◆ Data records ◆
:::

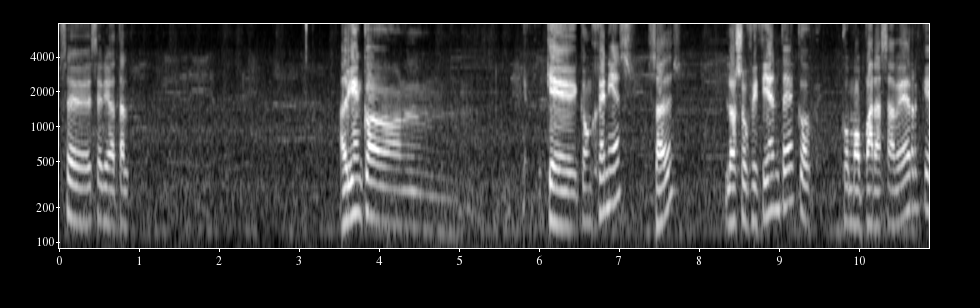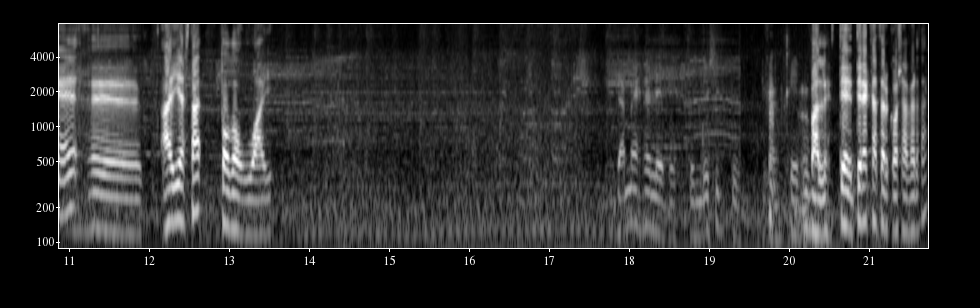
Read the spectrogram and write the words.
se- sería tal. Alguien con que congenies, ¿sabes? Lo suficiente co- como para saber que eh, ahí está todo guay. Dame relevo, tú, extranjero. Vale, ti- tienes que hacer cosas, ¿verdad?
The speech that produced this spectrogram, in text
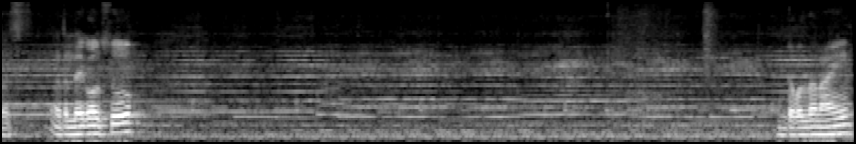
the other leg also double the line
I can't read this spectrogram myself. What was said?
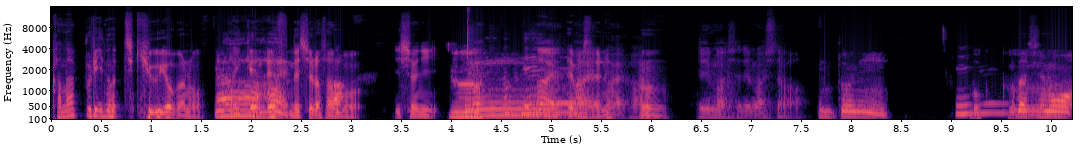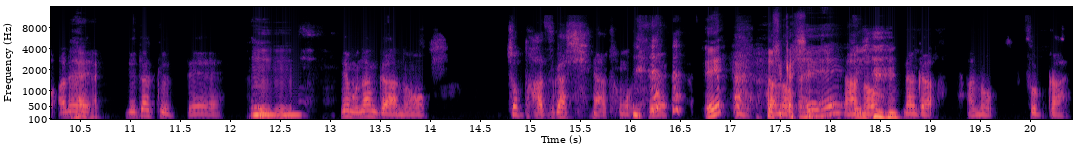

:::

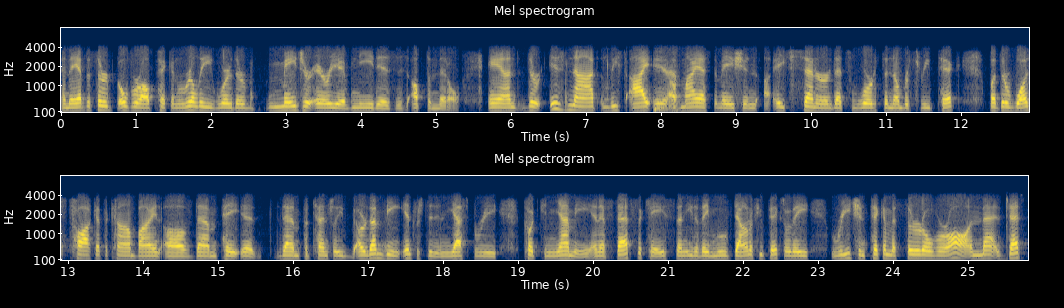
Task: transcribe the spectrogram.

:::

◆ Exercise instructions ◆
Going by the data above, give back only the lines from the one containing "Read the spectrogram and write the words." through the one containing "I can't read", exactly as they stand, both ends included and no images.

◆ Completed exercise ◆
Read the spectrogram and write the words.
se- sería tal. Alguien con que congenies, ¿sabes? Lo suficiente co- como para saber que eh, ahí está todo guay. Dame relevo, tú, extranjero. Vale, ti- tienes que hacer cosas, ¿verdad?
The speech that produced this spectrogram, in text
the other leg also double the line
I can't read this spectrogram myself. What was said?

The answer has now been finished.